Celebrating History with Solar Installs #MillionSolarStrong

Solar has hit the big time. We now have one million solar projects powering our country, and so Vote Solar, SEIA and many others are marking this moment in solar history with a week of news, social media and events. And it’s been awesome.

Vote Solar team celebrating #millionstrong

Solar supporters—including the women of our Oakland headquarters pictured above—have posted thousands of #MillionSolarStrong messages and photos to social media reaching a network of millions. Our partners have held press events, posted blogs and written articles (including this Huffington Post piece from our own Adam Browning) celebrating the milestone. Vote Solar and 85 organizations representing Americans from across the political spectrum and solar value chain joined forces to sign a Million Solar Strong Declaration. It’s signed by local and national solar companies, environmental groups and faith leaders, conservative and progressive groups. These are organizations that care about solar for very different reasons—because of what it means for climate, for our children, for social justice, for bill savings, or for their very jobs. But we are united in wanting to power our homes, businesses and communities with more homegrown sunshine.

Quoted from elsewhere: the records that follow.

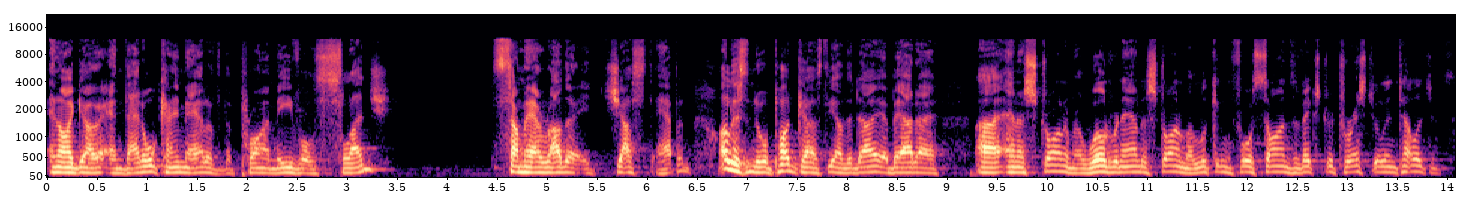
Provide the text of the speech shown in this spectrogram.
and I go, and that all came out of the primeval sludge? Somehow or other, it just happened. I listened to a podcast the other day about a, uh, an astronomer, a world renowned astronomer, looking for signs of extraterrestrial intelligence.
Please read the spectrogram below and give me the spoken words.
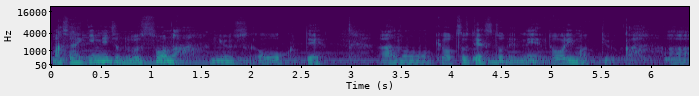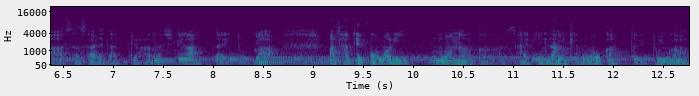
まあ、最近ねちょっと物騒なニュースが多くてあの共通テストでね通り魔っていうかあ刺されたっていう話があったりとか、まあ、立てこもりもうなんか最近何件も多かったりとか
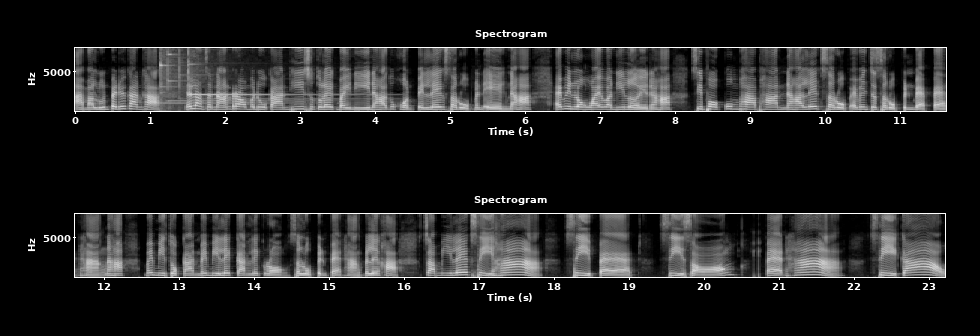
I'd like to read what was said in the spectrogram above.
อะมาลุ้นไปด้วยกันค่ะ และหลังจากนั้นเรามาดูการที่ชุดตัวเลขใบนี้นะคะ ทุกคนเป็นเลขสรุปนั่นเองนะคะแอดมินลงไว้วันนี้เลยนะคะ 16 กุมภาพันธ์นะคะ เลขสรุปแอดมินจะสรุปเป็นแบบ 8 หางนะคะไม่มีตัวกันไม่มีเลขกันเลขรอง สรุปเป็น 8 หางไปเลยค่ะ จะมีเลข 45 48 42 85 49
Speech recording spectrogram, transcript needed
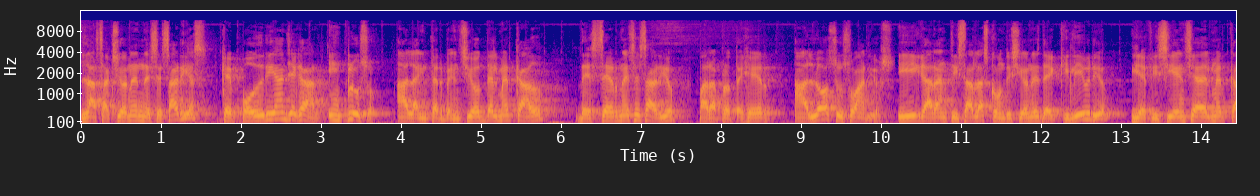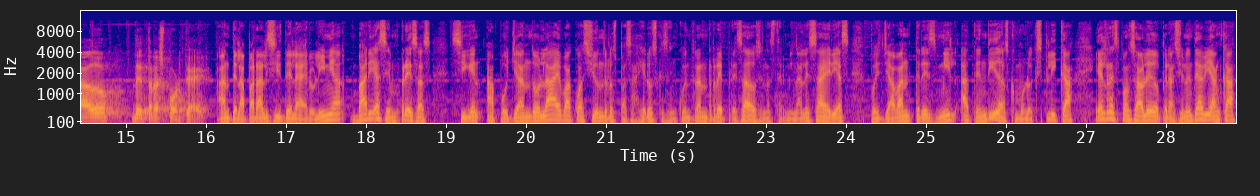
Las acciones necesarias que podrían llegar incluso a la intervención del mercado de ser necesario para proteger a los usuarios y garantizar las condiciones de equilibrio y eficiencia del mercado de transporte aéreo. Ante la parálisis de la aerolínea, varias empresas siguen apoyando la evacuación de los pasajeros que se encuentran represados en las terminales aéreas, pues ya van 3.000 atendidas, como lo explica el responsable de operaciones de Avianca,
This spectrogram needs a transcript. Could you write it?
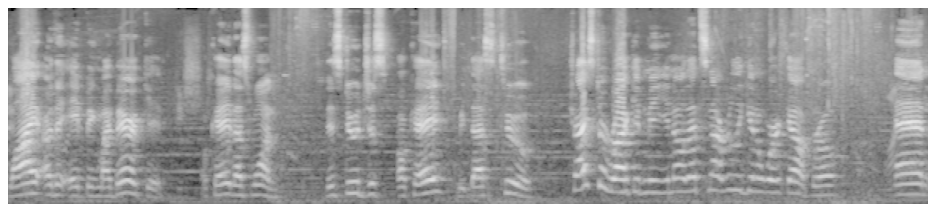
Why are they aping my barricade? Okay, that's one. This dude just, okay, we, that's two. Tries to rocket me, you know, that's not really gonna work out, bro. And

So what does our million solar milestone really mean for our daily lives?

It means consumer choice: For a century we have depended on a centralized, often monopoly-based energy system, but today, affordable solar and other clean technologies are putting power—literally—in the hands of people. Consumers want to lower their bills and choose where their power comes from in a way that the old model doesn’t allow, and today they can and do exercise that choice by going solar. It’s not just people: Walmart, Google, Apple, Ikea: some of the biggest names in business are now going big on solar because it’s good for their bottom line. That consumer desire for more energy options—for a more participatory energy system—is revealing itself in fights over the future of solar in states from Nevada to Florida. And we are optimistic that consumer choice will ultimately win the day.

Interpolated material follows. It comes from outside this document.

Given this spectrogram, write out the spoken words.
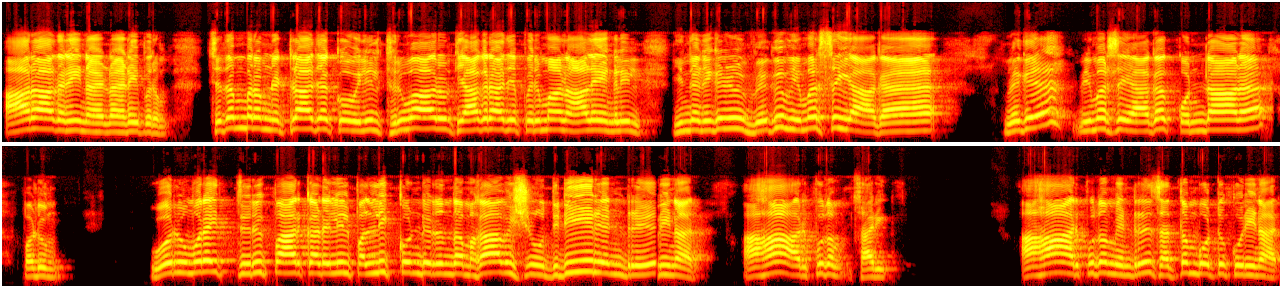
ஆராதனை ந- நடைபெறும். சிதம்பரம் நெட்ராஜ கோவிலில் திருவாரூர் தியாகராஜ பெருமான் ஆலயங்களில் இந்த நிகழ்வு வெகு விமர்சையாக வெகு விமர்சையாக கொண்டாடப்படும். ஒரு முறை திருப்பார்கடலில் பள்ளி கொண்டிருந்த மகாவிஷ்ணு திடீரென்று கூறினார் ஆஹா அற்புதம் சாரி ஆஹா அற்புதம் என்று சத்தம் போட்டு கூறினார்.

It means healthier communities: That same monopoly energy system has polluted our planet and our neighborhoods for generations, especially in communities of color and low-income communities who can least afford it. A million solar installations harnessing pollution-free sunshine means clean air to breathe and progress toward maintaining a climate that supports life as we know it—for us and for our kids. And with policies focused on expanding low-income solar access, we can ensure that solar turns energy into a force of good in those same communities.

And it means economic opportunity wherever the sun shines… which is everywhere: Solar keeps energy dollars invested in our communities. It turns our rooftops and brown fields into sources of jobs and renewed private investment. It creates living wage jobs that can’t be outsourced and good careers for all education levels, helping us address our income inequality at the same time we are addressing environmental crisis. As we’ve approached this millionth solar milestone: solar has supported double-digit job growth for the past three years, far outpacing the general economy. In 2015, solar supported more than 200,000 U.S. jobs and $16.8 billion in investment.

For all of these reasons and plenty more—we are living in an exciting age for energy. We added more solar last year than new natural gas capacity. There have been times this year when California has gotten third of its power from the sun. We are powering one of the world’s largest economies with what used to be little more than a pipe dream. Even more exciting, it took 40 years to get to one million solar projects in the United States, but we are going to reach two million in less than two years. The dream of bringing solar to the mainstream is coming true before our very eyes.

USA solar installations infographic

JOIN THE MOVEMENT Sign up for updates from Vote Solar on solar progress and energy justice across the U.S.